| What is needed |
In the entries below, find the line containing "Test utterance, IPA" and the line containing "Word and speaker's words: Niaje: Niaje.". Copy those two lines and everything between them exactly, without the pictures.

=== Information given ===

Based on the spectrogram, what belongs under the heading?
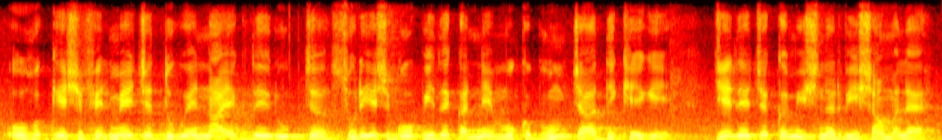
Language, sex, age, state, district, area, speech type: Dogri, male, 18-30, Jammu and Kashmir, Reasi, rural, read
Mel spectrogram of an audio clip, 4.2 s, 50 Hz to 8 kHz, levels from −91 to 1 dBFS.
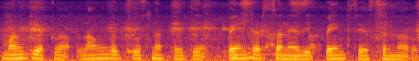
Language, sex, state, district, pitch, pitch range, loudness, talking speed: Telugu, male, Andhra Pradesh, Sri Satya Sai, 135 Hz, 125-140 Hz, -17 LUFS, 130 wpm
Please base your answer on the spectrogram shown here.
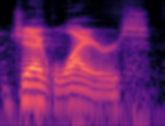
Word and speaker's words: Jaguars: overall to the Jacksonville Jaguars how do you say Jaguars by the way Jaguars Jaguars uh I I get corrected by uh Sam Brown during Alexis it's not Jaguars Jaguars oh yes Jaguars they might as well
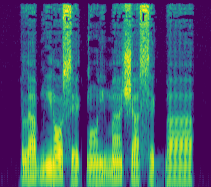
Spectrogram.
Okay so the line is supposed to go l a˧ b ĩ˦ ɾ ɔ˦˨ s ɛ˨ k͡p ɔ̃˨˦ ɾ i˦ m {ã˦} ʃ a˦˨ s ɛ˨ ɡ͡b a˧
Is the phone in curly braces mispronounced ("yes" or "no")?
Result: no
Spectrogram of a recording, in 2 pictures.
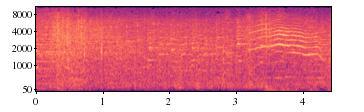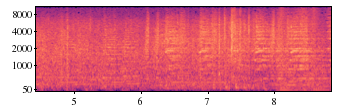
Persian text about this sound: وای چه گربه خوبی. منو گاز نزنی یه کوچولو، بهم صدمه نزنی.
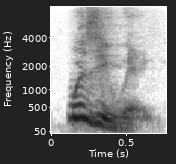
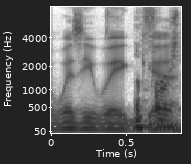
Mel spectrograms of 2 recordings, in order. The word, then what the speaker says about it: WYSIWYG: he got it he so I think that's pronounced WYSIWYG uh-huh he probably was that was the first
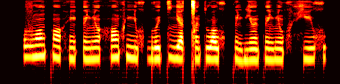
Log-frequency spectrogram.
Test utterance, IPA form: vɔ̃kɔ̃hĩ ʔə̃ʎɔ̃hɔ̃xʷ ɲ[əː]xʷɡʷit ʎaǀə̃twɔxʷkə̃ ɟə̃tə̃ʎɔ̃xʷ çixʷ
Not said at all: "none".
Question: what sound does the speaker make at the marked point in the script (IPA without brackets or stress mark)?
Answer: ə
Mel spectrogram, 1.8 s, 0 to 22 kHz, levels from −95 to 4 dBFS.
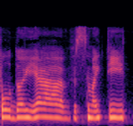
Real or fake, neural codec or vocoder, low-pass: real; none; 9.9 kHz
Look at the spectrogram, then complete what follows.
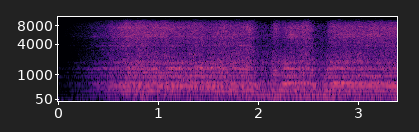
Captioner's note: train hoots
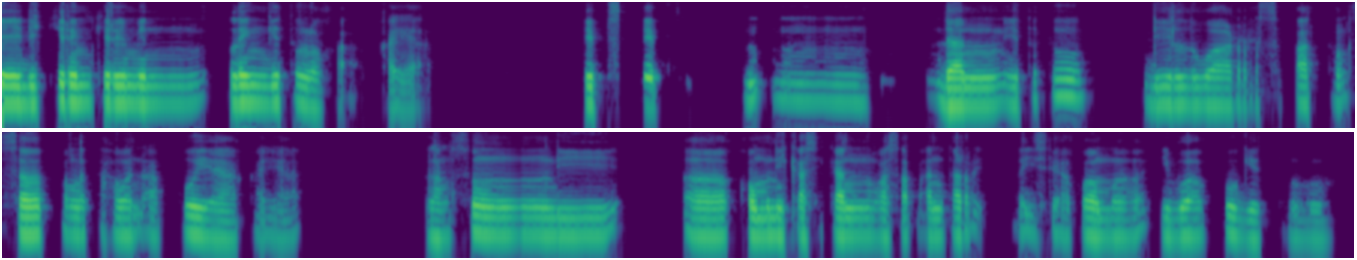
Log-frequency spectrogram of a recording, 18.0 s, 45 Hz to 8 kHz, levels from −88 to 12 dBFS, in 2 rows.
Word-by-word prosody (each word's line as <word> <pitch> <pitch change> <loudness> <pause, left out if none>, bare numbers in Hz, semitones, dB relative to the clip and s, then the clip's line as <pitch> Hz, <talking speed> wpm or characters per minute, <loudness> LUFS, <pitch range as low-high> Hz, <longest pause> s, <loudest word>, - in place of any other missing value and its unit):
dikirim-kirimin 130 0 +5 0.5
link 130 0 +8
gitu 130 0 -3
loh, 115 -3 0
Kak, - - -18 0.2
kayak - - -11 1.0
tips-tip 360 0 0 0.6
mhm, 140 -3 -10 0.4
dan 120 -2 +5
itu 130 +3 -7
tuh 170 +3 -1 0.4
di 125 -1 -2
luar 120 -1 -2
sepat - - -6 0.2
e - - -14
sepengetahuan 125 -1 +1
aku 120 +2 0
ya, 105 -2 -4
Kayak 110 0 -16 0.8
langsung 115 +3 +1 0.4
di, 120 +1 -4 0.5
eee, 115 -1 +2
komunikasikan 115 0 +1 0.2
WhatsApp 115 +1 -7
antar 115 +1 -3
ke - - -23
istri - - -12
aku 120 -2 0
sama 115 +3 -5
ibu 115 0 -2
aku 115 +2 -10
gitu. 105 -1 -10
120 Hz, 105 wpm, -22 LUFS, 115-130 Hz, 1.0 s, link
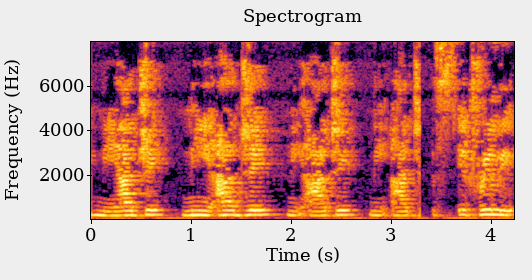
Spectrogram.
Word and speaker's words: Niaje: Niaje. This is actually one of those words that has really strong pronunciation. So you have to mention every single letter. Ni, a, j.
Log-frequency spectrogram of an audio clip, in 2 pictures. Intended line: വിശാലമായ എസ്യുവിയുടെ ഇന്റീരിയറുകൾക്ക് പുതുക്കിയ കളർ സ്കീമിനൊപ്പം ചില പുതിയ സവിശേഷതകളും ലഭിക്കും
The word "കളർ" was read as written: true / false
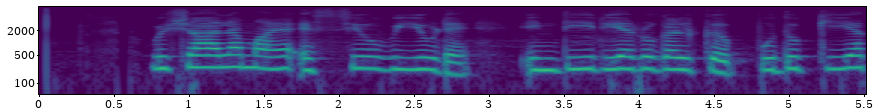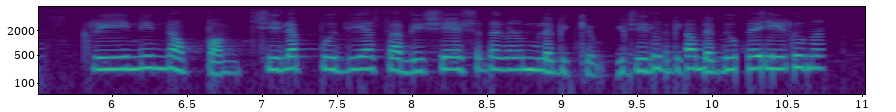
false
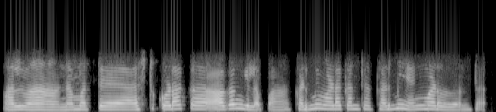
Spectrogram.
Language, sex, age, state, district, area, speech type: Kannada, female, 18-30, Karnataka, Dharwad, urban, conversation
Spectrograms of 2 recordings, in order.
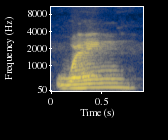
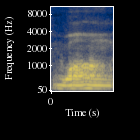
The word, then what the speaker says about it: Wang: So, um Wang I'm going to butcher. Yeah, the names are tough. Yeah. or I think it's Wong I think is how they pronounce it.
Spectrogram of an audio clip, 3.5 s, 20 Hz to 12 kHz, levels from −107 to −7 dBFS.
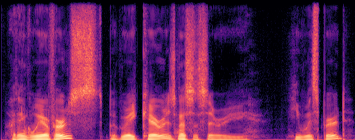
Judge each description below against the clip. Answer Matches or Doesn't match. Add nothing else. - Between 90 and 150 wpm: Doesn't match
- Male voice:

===

| Solution to this problem |
Test utterance, IPA form: vɔ̃kɔ̃hĩ ʔə̃ʎɔ̃hɔ̃xʷ ɲ[əː]xʷɡʷit ʎaǀə̃twɔxʷkə̃ ɟə̃tə̃ʎɔ̃xʷ çixʷ
Not said at all: "none".
Question: what sound does the speaker make at the marked point in the script (IPA without brackets or stress mark)?
Answer: ə
Mel spectrogram, 1.8 s, 0 to 22 kHz, levels from −95 to 4 dBFS.
Real or fake, neural codec or vocoder, low-pass: real; none; 9.9 kHz
Look at the spectrogram, then complete what follows.
Captioner's note: train hoots
Log-frequency spectrogram of a recording, 18.0 s, 45 Hz to 8 kHz, levels from −88 to 12 dBFS, in 2 rows.
Word-by-word prosody (each word's line as <word> <pitch> <pitch change> <loudness> <pause, left out if none>, bare numbers in Hz, semitones, dB relative to the clip and s, then the clip's line as <pitch> Hz, <talking speed> wpm or characters per minute, <loudness> LUFS, <pitch range as low-high> Hz, <longest pause> s, <loudest word>, - in place of any other missing value and its unit):
dikirim-kirimin 130 0 +5 0.5
link 130 0 +8
gitu 130 0 -3
loh, 115 -3 0
Kak, - - -18 0.2
kayak - - -11 1.0
tips-tip 360 0 0 0.6
mhm, 140 -3 -10 0.4
dan 120 -2 +5
itu 130 +3 -7
tuh 170 +3 -1 0.4
di 125 -1 -2
luar 120 -1 -2
sepat - - -6 0.2
e - - -14
sepengetahuan 125 -1 +1
aku 120 +2 0
ya, 105 -2 -4
Kayak 110 0 -16 0.8
langsung 115 +3 +1 0.4
di, 120 +1 -4 0.5
eee, 115 -1 +2
komunikasikan 115 0 +1 0.2
WhatsApp 115 +1 -7
antar 115 +1 -3
ke - - -23
istri - - -12
aku 120 -2 0
sama 115 +3 -5
ibu 115 0 -2
aku 115 +2 -10
gitu. 105 -1 -10
120 Hz, 105 wpm, -22 LUFS, 115-130 Hz, 1.0 s, link
Spectrogram.
Word and speaker's words: Niaje: Niaje. This is actually one of those words that has really strong pronunciation. So you have to mention every single letter. Ni, a, j.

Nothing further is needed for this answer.